# Aim of the exercise
Leaving out the pictures, reproduce each record exactly and in full.
==== The data ====
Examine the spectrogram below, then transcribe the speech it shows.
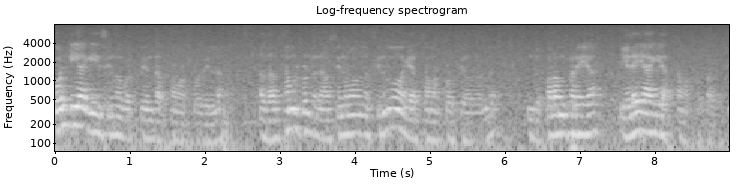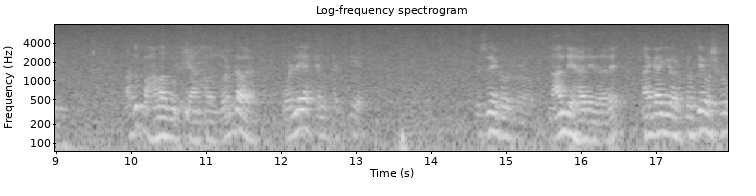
ಕೊಂಡಿಯಾಗಿ ಈ ಸಿನಿಮಾ ಬರ್ತಿದೆ ಅಂತ ಅರ್ಥ ಮಾಡ್ಕೊಳ್ಳೋದಿಲ್ಲ. ಅದು ಅರ್ಥ ಮಾಡ್ಕೊಂಡ್ರೆ ನಾವು ಸಿನಿಮಾವನ್ನು ಸಿನಿಮಾವಾಗಿ ಅರ್ಥ ಮಾಡ್ಕೊಳ್ತಿರೋದ್ರಿಂದ ಒಂದು ಪರಂಪರೆಯ ಎಳೆಯಾಗಿ ಅರ್ಥ ಮಾಡ್ಕೊಳ್ತಾ ಇರ್ತೀವಿ. ಅದು ಬಹಳ ಮುಖ್ಯ ಅಂತ ಒಂದು ದೊಡ್ಡ ಒಳ್ಳೆಯ ಕೆಲಸಕ್ಕೆ ಕೃಷ್ಣೇಗೌಡರು ನಾಂದಿ ಹಾಡಿದ್ದಾರೆ. ಹಾಗಾಗಿ ಅವರು ಪ್ರತಿ ವರ್ಷವೂ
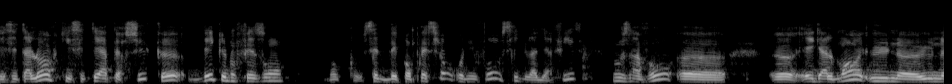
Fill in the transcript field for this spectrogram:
Et c'est alors qu'il s'était aperçu que dès que nous faisons donc, cette décompression au niveau aussi de la diaphyse, nous avons euh, euh, également une,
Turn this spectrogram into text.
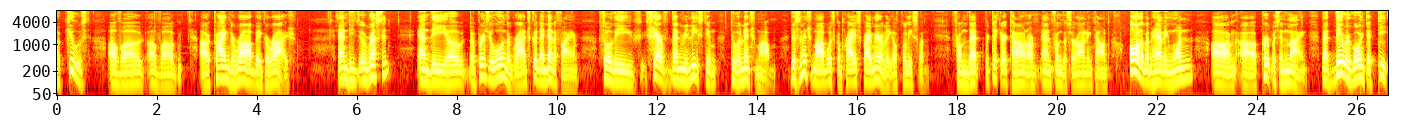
accused of of trying to rob a garage, and he's arrested and the, uh, the person who owned the garage couldn't identify him. So the sheriff then released him to a lynch mob. This lynch mob was comprised primarily of policemen from that particular town or, and from the surrounding towns, all of them having one um, uh, purpose in mind, that they were going to teach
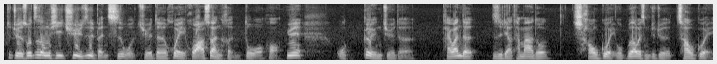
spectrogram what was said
就觉得说这东西去日本吃，我觉得会划算很多哈。因为我个人觉得台湾的日料他妈的都超贵，我不知道为什么就觉得超贵。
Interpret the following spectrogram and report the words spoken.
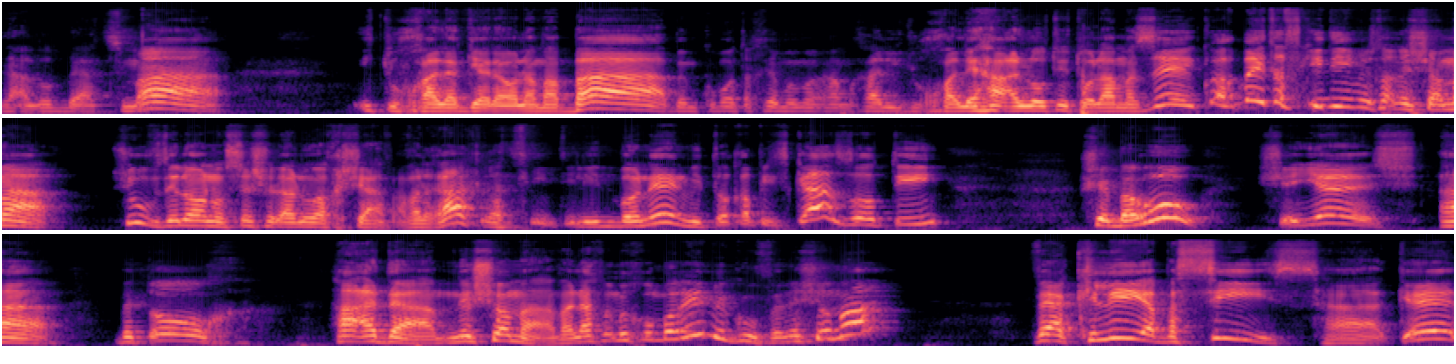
לעלות בעצמה, היא תוכל להגיע לעולם הבא, במקומות אחרים אומר הרמח"ל היא תוכל להעלות את עולם הזה, הרבה תפקידים יש לנשמה. שוב, זה לא הנושא שלנו עכשיו, אבל רק רציתי להתבונן מתוך הפסקה הזאתי, שברור שיש ה, בתוך האדם נשמה, ואנחנו מחוברים בגוף הנשמה. והכלי, הבסיס, ה, כן,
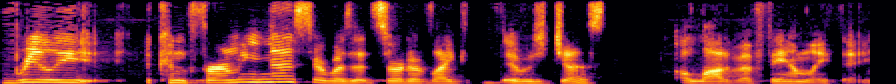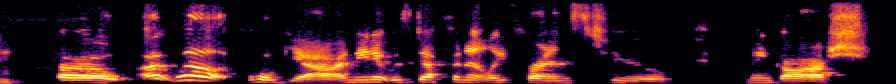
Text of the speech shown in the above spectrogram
really confirming this or was it sort of like it was just a lot of a family thing Oh, well, well, yeah. I mean, it was definitely friends too. I mean, gosh,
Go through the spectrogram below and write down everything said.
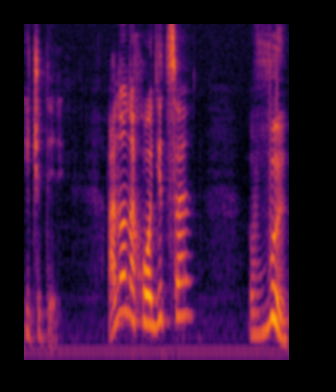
и 4. Оно находится в...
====
# Answer section
Examine the spectrogram below, then transcribe the speech it shows.
ಕೊಂಡಿಯಾಗಿ ಈ ಸಿನಿಮಾ ಬರ್ತಿದೆ ಅಂತ ಅರ್ಥ ಮಾಡ್ಕೊಳ್ಳೋದಿಲ್ಲ. ಅದು ಅರ್ಥ ಮಾಡ್ಕೊಂಡ್ರೆ ನಾವು ಸಿನಿಮಾವನ್ನು ಸಿನಿಮಾವಾಗಿ ಅರ್ಥ ಮಾಡ್ಕೊಳ್ತಿರೋದ್ರಿಂದ ಒಂದು ಪರಂಪರೆಯ ಎಳೆಯಾಗಿ ಅರ್ಥ ಮಾಡ್ಕೊಳ್ತಾ ಇರ್ತೀವಿ. ಅದು ಬಹಳ ಮುಖ್ಯ ಅಂತ ಒಂದು ದೊಡ್ಡ ಒಳ್ಳೆಯ ಕೆಲಸಕ್ಕೆ ಕೃಷ್ಣೇಗೌಡರು ನಾಂದಿ ಹಾಡಿದ್ದಾರೆ. ಹಾಗಾಗಿ ಅವರು ಪ್ರತಿ ವರ್ಷವೂ
Fill in the transcript field for this spectrogram:
Et c'est alors qu'il s'était aperçu que dès que nous faisons donc, cette décompression au niveau aussi de la diaphyse, nous avons euh, euh, également une,
Turn this spectrogram into text.
accused of of trying to rob a garage, and he's arrested and the, uh, the person who owned the garage couldn't identify him. So the sheriff then released him to a lynch mob. This lynch mob was comprised primarily of policemen from that particular town or, and from the surrounding towns, all of them having one um, uh, purpose in mind, that they were going to teach
spectrogram what was said
就觉得说这东西去日本吃，我觉得会划算很多哈。因为我个人觉得台湾的日料他妈的都超贵，我不知道为什么就觉得超贵。
Interpret the following spectrogram and report the words spoken.
לעלות בעצמה, היא תוכל להגיע לעולם הבא, במקומות אחרים אומר הרמח"ל היא תוכל להעלות את עולם הזה, הרבה תפקידים יש לנשמה. שוב, זה לא הנושא שלנו עכשיו, אבל רק רציתי להתבונן מתוך הפסקה הזאתי, שברור שיש ה, בתוך האדם נשמה, ואנחנו מחוברים בגוף הנשמה. והכלי, הבסיס, ה, כן,
Text of the speech shown in the above spectrogram
really confirming this or was it sort of like it was just a lot of a family thing Oh, well, well, yeah. I mean, it was definitely friends too. I mean, gosh,
Go through the spectrogram below and write down everything said.
и 4. Оно находится в...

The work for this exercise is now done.